Life Lessons Learned Through Volleyball


As another new school year begins, my thirteen year old daughter decided to play middle school volleyball.  This is a sport she has played for the past two years, and she seems to truly enjoy it.  In order for her to compete on the team a few registration forms were necessary.  The first form to complete was the standard informational questionnaire regarding prior medical history and known medical problems.  It’s the typical sports registration form.  The last form in the packet was the required “Parent Code of Conduct”.  This form lists 15 rules all parents must comply with, and it is completed with the necessary signature.

As I was reading through the list I was surprised by several of the rules…

Number two states, “I will remember that children participate to have fun and that the game is for youth, not adults.”  I read through number two a second time.  I was surprised.  This needs to be listed under parental rules?  Parents need to be reminded that they are not the ones playing the game.  Really?

Number 10 – “I will never ridicule or yell at my child or other participants for making a mistake or losing a competition.”

Number 15 – “I will praise my child for competing fairly and trying hard, and make my child feel like a winner every time.”

These “rules” seem like obvious ways for parents to conduct themselves at all times.  Is it really necessary to require parents to sign the code of conduct?  Of course, for all of you who have every coached a sport you know the answer to this question… Yes, parents need to be reminded of the way they should behave.

The “Parent Code of Conduct” is necessary.

If we adults need to be reminded to make our children feel like winners no matter the outcome, then have we truly forgotten what really matters in life?

I have a picture in my home that states, “There is only one happiness in life to love and to be loved.”  The things that truly matter in this life are the lives of the children we have been blessed to either parent or mentor.

Life is about relationships.

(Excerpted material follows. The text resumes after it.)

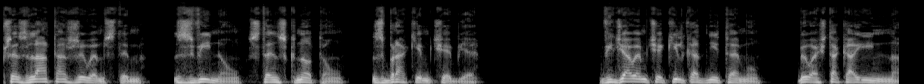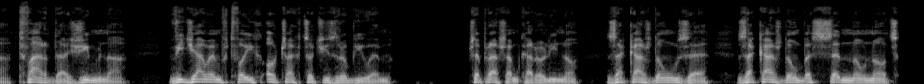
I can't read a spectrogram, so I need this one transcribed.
Przez lata żyłem z tym, z winą, z tęsknotą, z brakiem ciebie. Widziałem cię kilka dni temu. Byłaś taka inna, twarda, zimna. Widziałem w twoich oczach, co ci zrobiłem. Przepraszam, Karolino, za każdą łzę, za każdą bezsenną noc,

It is not about how much money you make or what car you drive.  It is most definitely not about winning volleyball games.  At the end of it all what matters will be the lives you touched on this earth.

Do we really need a middle school sports program to remind us of this?

“Photo courtesy of {antpkr}/”